In advanced metrics, he finished fourth in DRS and 10th in UZR among those 10 players. So the numbers really don’t back up the assertion that Altuve should be a finalist for the Gold Glove.
Chicago’s Yolmer Sanchez led the league in both DRS and UZR at the position. The third finalist, New York’s DJ LeMahieu, spent a good portion of the season being moved around the diamond, so his numbers are a bit skewed. I’d expect Sanchez to come away with the award.
Alex Bregman – 3B
Bregman has long been viewed as a solid defender by Astros fans, so it’s about time he gets added to the list of finalists. Unfortunately for him, he’s going up against Oakland’s defensive whiz Matt Chapman, so his chances are slim.

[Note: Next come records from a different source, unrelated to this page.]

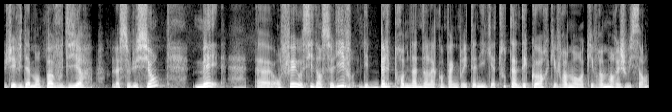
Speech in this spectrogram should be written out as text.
Je vais évidemment pas vous dire la solution, mais euh, on fait aussi dans ce livre des belles promenades dans la campagne britannique. Il y a tout un décor qui est vraiment, qui est vraiment réjouissant.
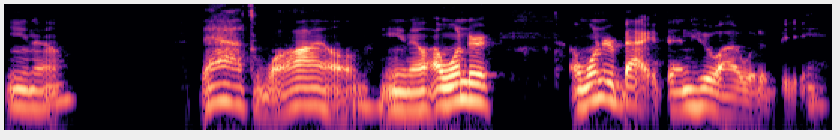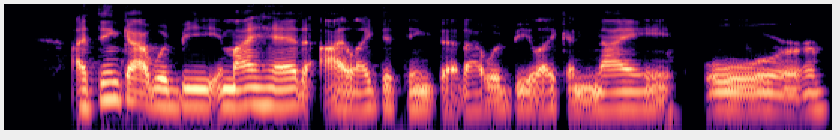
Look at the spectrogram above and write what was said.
you know? That's wild, you know? I wonder I wonder back then who I would be. I think I would be in my head, I like to think that I would be like a knight or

Among the 12 players with 700 innings at the position, Bregman finished fourth in fielding percentage and tied for second in fewest errors. He was second in DRS and 7th in UZR, so he’s certainly deserving of being a finalist.
But Chapman led the advanced metrics categories by a wide margin, and he’s easily one of the top five defensive players in the game regardless of position. I’d be shocked if he doesn’t win his second straight Gold Glove.
Josh Reddick – RF
The three finalists in right field — Reddick, Boston’s Mookie Betts and LA’s Kole Calhoun — were also top three in the league in innings played at the position, so we can cut down our comparison to just these three.
Reddick was second in errors and tied for second in fielding percentage. He finished second in DRS and third in UZR, but Betts was the leader in all of these categories. Aaron Judge actually led the league in DRS and finished second in UZR at the position, but missed significant time with injury.
Reddick won his previous Gold Glove in 2012, and while he’s put up another solid season in the field, Betts should be the runaway winner and get his fourth straight award.
Zack Greinke – P (NL)
Greinke has won five straight Gold Glove Awards and is looking for his sixth. He was nominated for the NL award as he spent the majority of the season with the Diamondbacks prior to his trade to the Astros.
Among the three finalists (the others being St. Louis’ Jack Flaherty and Philly’s Aaron Nola), Greinke was second in DRS. He had the most putouts despite playing significantly fewer innings, but he was also the only one to record an error this season.
The fact that he was named a finalist is a testament to how good he is, but I would expect one of the other finalists to come away with the trophy. The AL competition should look out for next year, though, because I’d expect Greinke to be in the mix.